At jam sessions everyone will seem to know more tunes, the person in the next practice room is transcribing solos full of double-time lines, and you keep hearing recordings of players playing higher and faster than you can imagine…
It’s easy to compare yourself to other players and it’s even easier to let this comparison have an impact on the way you practice or even the way view yourself as a musician.
You feel like you need to catch up with everyone else, that you can’t waste time on the basics or the easy stuff…you may even begin to doubt your own abilities as a musician. However, there will always be other other players to compare yourself to as long as you own an instrument.
The question you have to ask yourself is this: Is competition the real reason you started playing music in the first place?
IV) Bored and just playing around
You know that you need to practice and that you’re supposed to be sticking to a practice plan…
But the same old routine every day can become tedious and boring.
Those predictable warm-up exercises, the same scale patterns, another tune to memorize, another solo to transcribe…
This is exactly why many players fall into the habit of ‘playing’ instead of practicing. Turning on a play-a-long track or a favorite recording and just playing for hours. It’s fun and it feels like practice!
However, the problem starts when playing around for fun replaces your actual focused practice time. When exercises for tone, technique, and musicality are replaced by these play-a-long sessions altogether.
Effective practice is a balance between discipline and creativity. All players get bored and can fall into a rut with their practice routine, but that’s no excuse to throw your focus and musical direction out the window.
So what is the solution??
If you find yourself in the practice room with one of these four mindsets…
No matter what you do in this frame of mind it’ll be extremely difficult to be productive, in fact it may even create bad habits that you’ll spend years trying to correct.
Remember, twenty minutes of focused practice is better than hours spent ingraining anxiety, banging your head against the wall in frustration or just messing around with no real goal in sight.
If you want to find the perfect practice you need to get into the right frame of mind before you even play a note – before you even step into the practice room.
Take a look at how you are approaching music in the first place..
“When you meditate on something, you’re forced to look at it from many different angles, including some you’ve probably never thought of. You’re forced to reach down into the depths of your identity and individuality. Consequently, your results will be uniquely yours. That’s what we seek as musicians: to light that tiny flare of originality and individuality.”~Steve Vai

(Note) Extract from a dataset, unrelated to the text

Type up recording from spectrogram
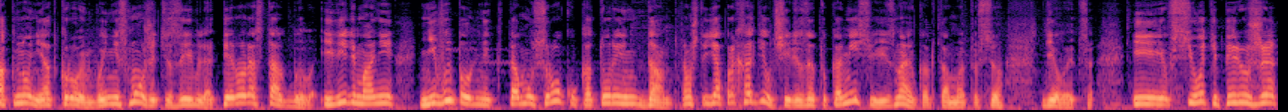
окно не откроем, вы не сможете заявлять. Первый раз так было. И, видимо, они не выполнили к тому сроку, который им дан. Потому что я проходил через эту комиссию и знаю, как там это все делается. И все, теперь уже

Many musicians find themselves struggling with limiting mindsets that are formed before they even get into the practice room. But many don’t know how to break down these mental barriers.
Theory books, etudes, and recordings are great for learning the technique of becoming a musician, but to start reaching your creative potential you need something different.
To make a difference you must reset your approach to practice and reprogram your mind for performance…
Introducing Reprogramming the Musical Mind
This is why we’re excited to release our brand new 30 day audio course aimed helping all musicians reach their musical potential!
Whether you’re looking to improve the practice, performance, or creative side of music you need a mindset that inspires freedom and musical progress. And this is something that gets left out in the text book approach to learning music.
In Reprogramming the Musical Mind, you’ll find a structured 30 day plan with over 9 hours of audio that will teach you how use techniques like meditation, visualization and affirmations to create your optimal practice and performance mindset.
And once mastered, you’ll be able to replace those negative patterns and mindsets in your approach to music with positive and productive actions in your daily routine.
We’ll also give you a 25 page PDF booklet outlining the process and 3 review tracks that you can come back to anytime you’re feeling frustrated or discouraged with your playing. Get your copy of Reprogramming the Musical Mind today!